[Extracted data entries]
=====
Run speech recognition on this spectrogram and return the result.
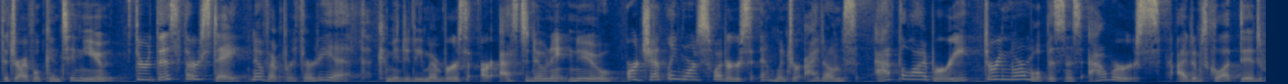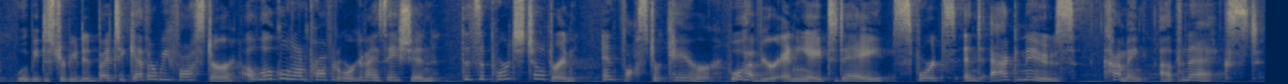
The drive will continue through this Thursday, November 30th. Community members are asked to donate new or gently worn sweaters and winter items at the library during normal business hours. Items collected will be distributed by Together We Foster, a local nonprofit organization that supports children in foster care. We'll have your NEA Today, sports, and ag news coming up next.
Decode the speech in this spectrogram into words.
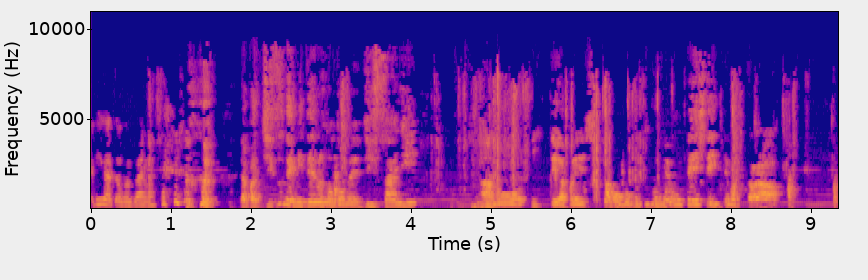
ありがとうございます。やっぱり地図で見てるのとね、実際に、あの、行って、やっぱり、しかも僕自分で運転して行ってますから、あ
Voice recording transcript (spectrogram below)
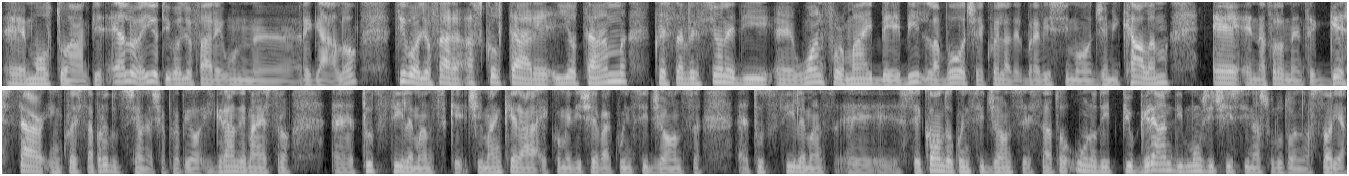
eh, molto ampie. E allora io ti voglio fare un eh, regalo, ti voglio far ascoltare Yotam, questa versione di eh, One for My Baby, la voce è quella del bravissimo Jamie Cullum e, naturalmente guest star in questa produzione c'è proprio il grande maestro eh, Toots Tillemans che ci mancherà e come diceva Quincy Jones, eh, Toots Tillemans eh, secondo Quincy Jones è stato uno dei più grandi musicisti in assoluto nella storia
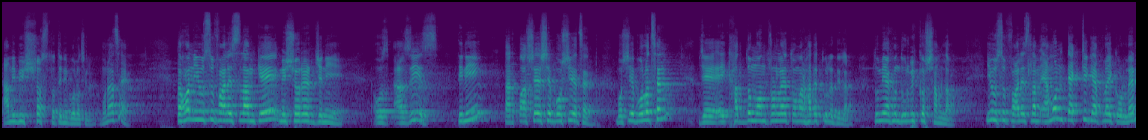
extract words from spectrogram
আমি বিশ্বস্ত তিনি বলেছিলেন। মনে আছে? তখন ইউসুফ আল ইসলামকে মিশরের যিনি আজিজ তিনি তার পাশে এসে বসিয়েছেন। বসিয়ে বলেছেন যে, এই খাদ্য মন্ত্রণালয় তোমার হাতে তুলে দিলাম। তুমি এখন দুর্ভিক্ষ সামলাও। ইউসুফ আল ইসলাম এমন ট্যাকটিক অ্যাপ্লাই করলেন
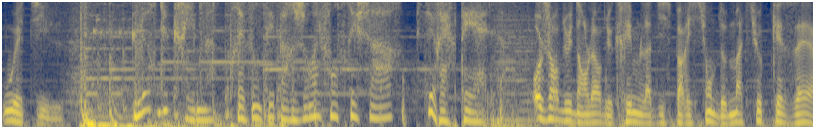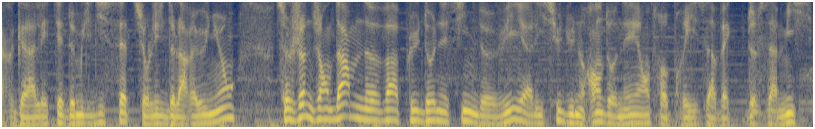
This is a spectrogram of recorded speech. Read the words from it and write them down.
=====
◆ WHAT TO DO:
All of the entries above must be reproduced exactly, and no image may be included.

◆ WRITTEN REPLY:
Run speech recognition on this spectrogram and return the result.
The drive will continue through this Thursday, November 30th. Community members are asked to donate new or gently worn sweaters and winter items at the library during normal business hours. Items collected will be distributed by Together We Foster, a local nonprofit organization that supports children in foster care. We'll have your NEA Today, sports, and ag news coming up next.
Decode the speech in this spectrogram into words.
ありがとうございます。やっぱり地図で見てるのとね、実際に、あの、行って、やっぱり、しかも僕自分で運転して行ってますから、あ
Voice recording transcript (spectrogram below)
eh, molto ampie. E allora io ti voglio fare un eh, regalo, ti voglio far ascoltare Yotam, questa versione di eh, One for My Baby, la voce è quella del bravissimo Jamie Cullum e, naturalmente guest star in questa produzione c'è proprio il grande maestro eh, Toots Tillemans che ci mancherà e come diceva Quincy Jones, eh, Toots Tillemans eh, secondo Quincy Jones è stato uno dei più grandi musicisti in assoluto nella storia
extract words from spectrogram
আমি বিশ্বস্ত তিনি বলেছিলেন। মনে আছে? তখন ইউসুফ আল ইসলামকে মিশরের যিনি আজিজ তিনি তার পাশে এসে বসিয়েছেন। বসিয়ে বলেছেন যে, এই খাদ্য মন্ত্রণালয় তোমার হাতে তুলে দিলাম। তুমি এখন দুর্ভিক্ষ সামলাও। ইউসুফ আল ইসলাম এমন ট্যাকটিক অ্যাপ্লাই করলেন
This is a spectrogram of recorded speech. Read the words from it and write them down.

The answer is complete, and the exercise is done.